Assignment:
Every record below must be written out exactly. Leave out the pictures.

Records for this exercise:
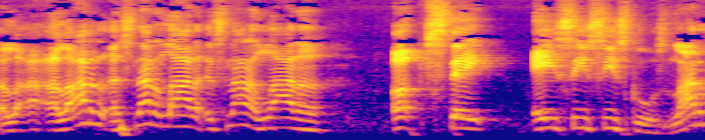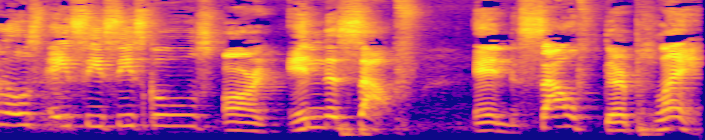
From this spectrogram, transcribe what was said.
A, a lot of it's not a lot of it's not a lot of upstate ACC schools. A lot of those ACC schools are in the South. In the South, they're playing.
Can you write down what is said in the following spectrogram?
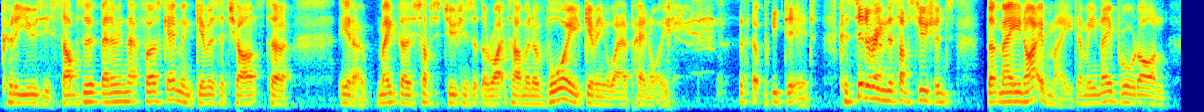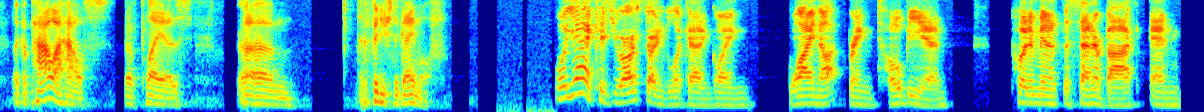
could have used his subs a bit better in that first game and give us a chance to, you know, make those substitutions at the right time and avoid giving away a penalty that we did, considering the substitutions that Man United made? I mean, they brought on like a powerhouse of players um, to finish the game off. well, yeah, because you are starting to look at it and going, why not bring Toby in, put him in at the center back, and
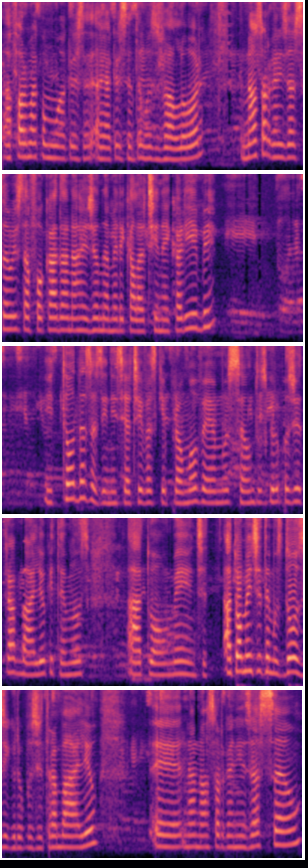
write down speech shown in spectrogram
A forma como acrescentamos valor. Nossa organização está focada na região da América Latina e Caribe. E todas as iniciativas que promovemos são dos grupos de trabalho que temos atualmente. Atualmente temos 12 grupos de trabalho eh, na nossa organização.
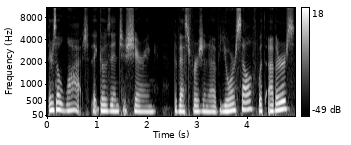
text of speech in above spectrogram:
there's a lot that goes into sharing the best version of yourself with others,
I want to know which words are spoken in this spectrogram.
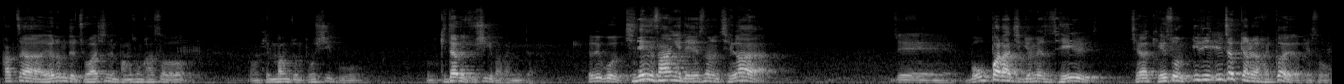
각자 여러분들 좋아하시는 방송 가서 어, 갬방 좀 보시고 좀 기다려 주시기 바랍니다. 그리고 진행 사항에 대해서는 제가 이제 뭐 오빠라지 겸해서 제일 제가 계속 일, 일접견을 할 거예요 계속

Response to this exercise:
From this spectrogram, transcribe what was said.
A, a lot of it's not a lot of it's not a lot of upstate ACC schools. A lot of those ACC schools are in the South. In the South, they're playing.
Can you write down what is said in the following spectrogram?
could have used his subs a bit better in that first game and give us a chance to, you know, make those substitutions at the right time and avoid giving away a penalty that we did, considering the substitutions that Man United made? I mean, they brought on like a powerhouse of players um, to finish the game off. well, yeah, because you are starting to look at it and going, why not bring Toby in, put him in at the center back, and
write down speech shown in spectrogram
A forma como acrescentamos valor. Nossa organização está focada na região da América Latina e Caribe. E todas as iniciativas que promovemos são dos grupos de trabalho que temos atualmente. Atualmente temos 12 grupos de trabalho eh, na nossa organização.
text of speech in above spectrogram:
there's a lot that goes into sharing the best version of yourself with others,
I want to know which words are spoken in this spectrogram.
각자 여러분들 좋아하시는 방송 가서 어, 갬방 좀 보시고 좀 기다려 주시기 바랍니다. 그리고 진행 사항에 대해서는 제가 이제 뭐 오빠라지 겸해서 제일 제가 계속 일, 일접견을 할 거예요 계속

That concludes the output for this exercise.